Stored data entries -
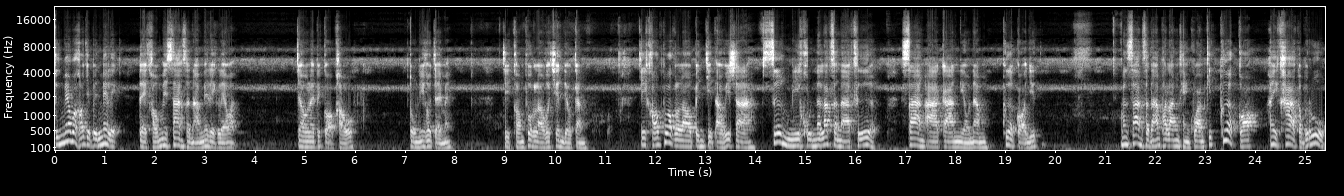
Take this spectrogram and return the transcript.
ถึงแม้ว่าเขาจะเป็นแม่เหล็ก แต่เขาไม่สร้างสนามแม่เหล็กแล้วอะ จะเอาอะไรไปเกาะเขา ตรงนี้เข้าใจไหมจิตของพวกเราก็เช่นเดียวกัน จิตของพวกเราเป็นจิตอวิชชา ซึ่งมีคุณลักษณะคือ สร้างอาการเหนี่ยวนำเพื่อก่อยึด มันสร้างสนามพลังแห่งความคิดเพื่อเกาะให้ค่ากับรูป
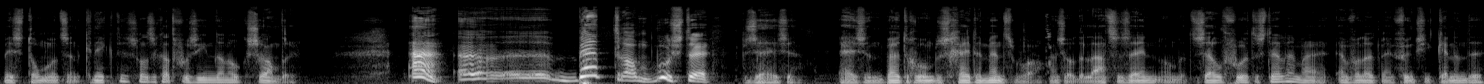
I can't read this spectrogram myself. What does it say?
Miss Tomlinson knikte, zoals ik had voorzien, dan ook schrander. Ah, uh, Bertram Booster, zei ze. Hij is een buitengewoon bescheiden mens, mevrouw, en zou de laatste zijn om het zelf voor te stellen, maar en vanuit mijn functie kennende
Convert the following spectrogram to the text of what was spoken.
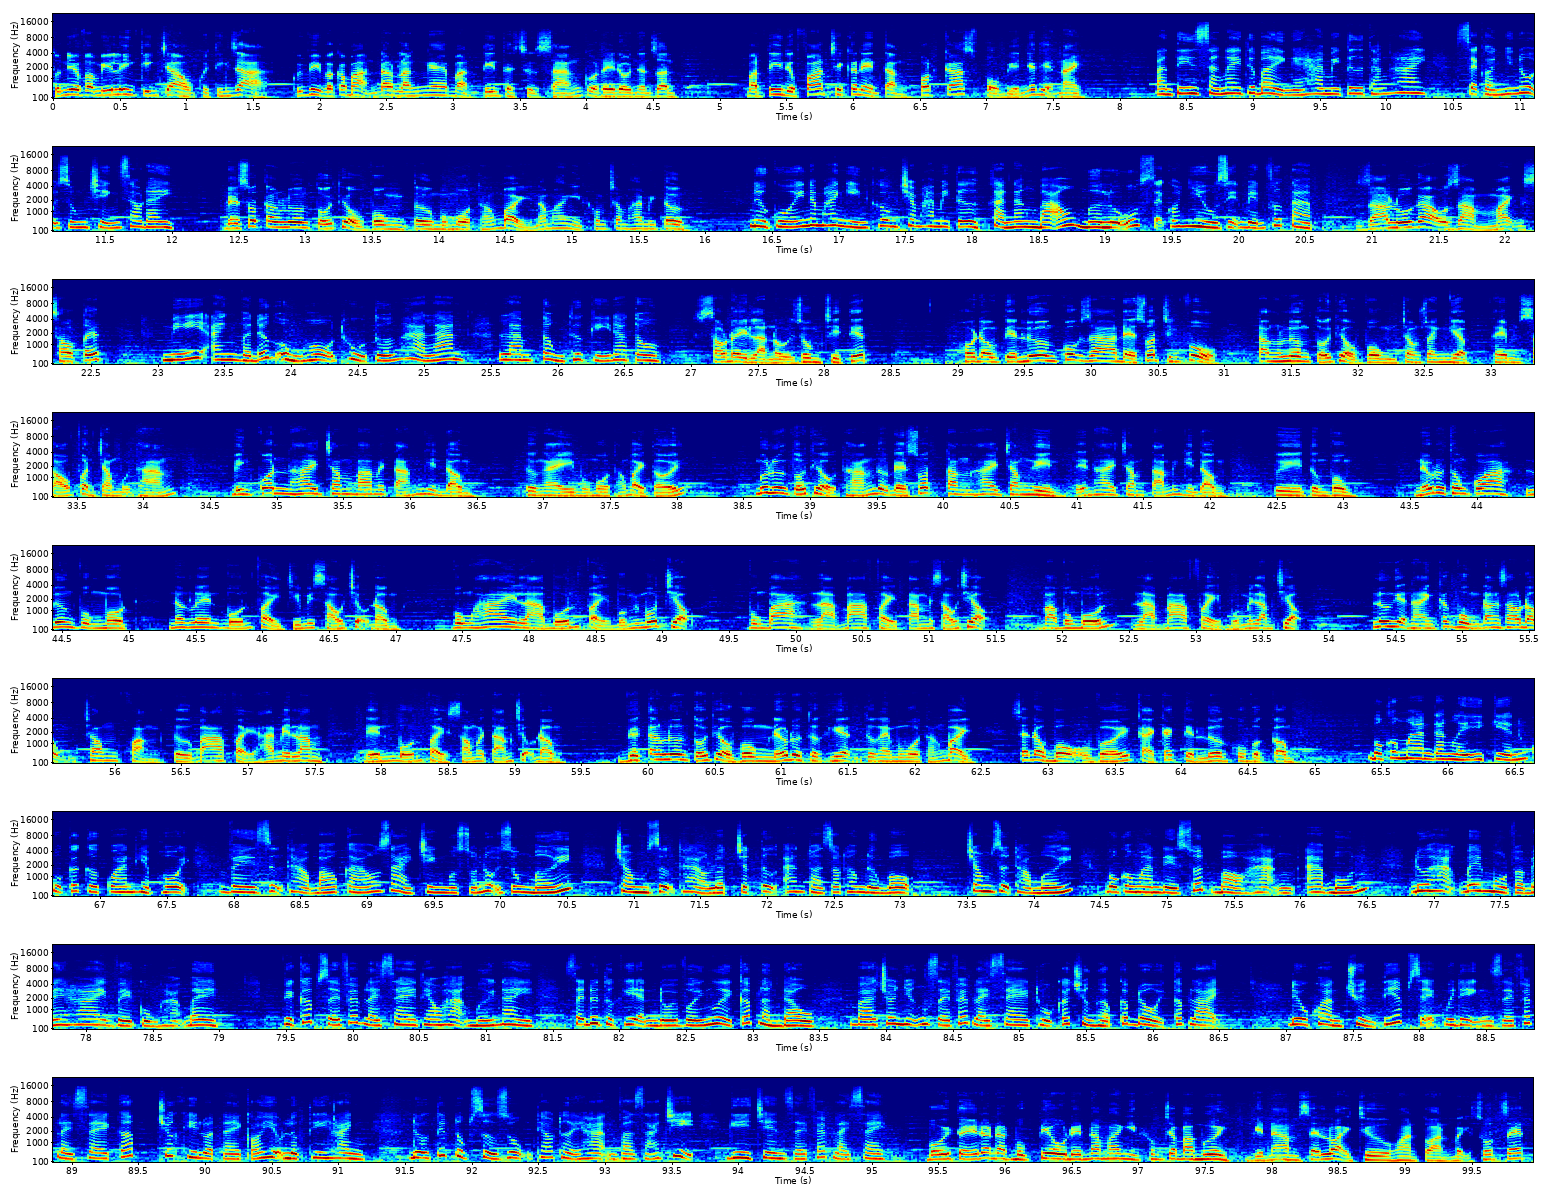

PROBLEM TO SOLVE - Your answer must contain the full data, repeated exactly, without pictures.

SOLVED PROBLEM -
Take this spectrogram and return the transcript.
ถึงแม้ว่าเขาจะเป็นแม่เหล็ก แต่เขาไม่สร้างสนามแม่เหล็กแล้วอะ จะเอาอะไรไปเกาะเขา ตรงนี้เข้าใจไหมจิตของพวกเราก็เช่นเดียวกัน จิตของพวกเราเป็นจิตอวิชชา ซึ่งมีคุณลักษณะคือ สร้างอาการเหนี่ยวนำเพื่อก่อยึด มันสร้างสนามพลังแห่งความคิดเพื่อเกาะให้ค่ากับรูป
I can't read this spectrogram myself. What does it say?
Miss Tomlinson knikte, zoals ik had voorzien, dan ook schrander. Ah, uh, Bertram Booster, zei ze. Hij is een buitengewoon bescheiden mens, mevrouw, en zou de laatste zijn om het zelf voor te stellen, maar en vanuit mijn functie kennende
Convert the following spectrogram to the text of what was spoken.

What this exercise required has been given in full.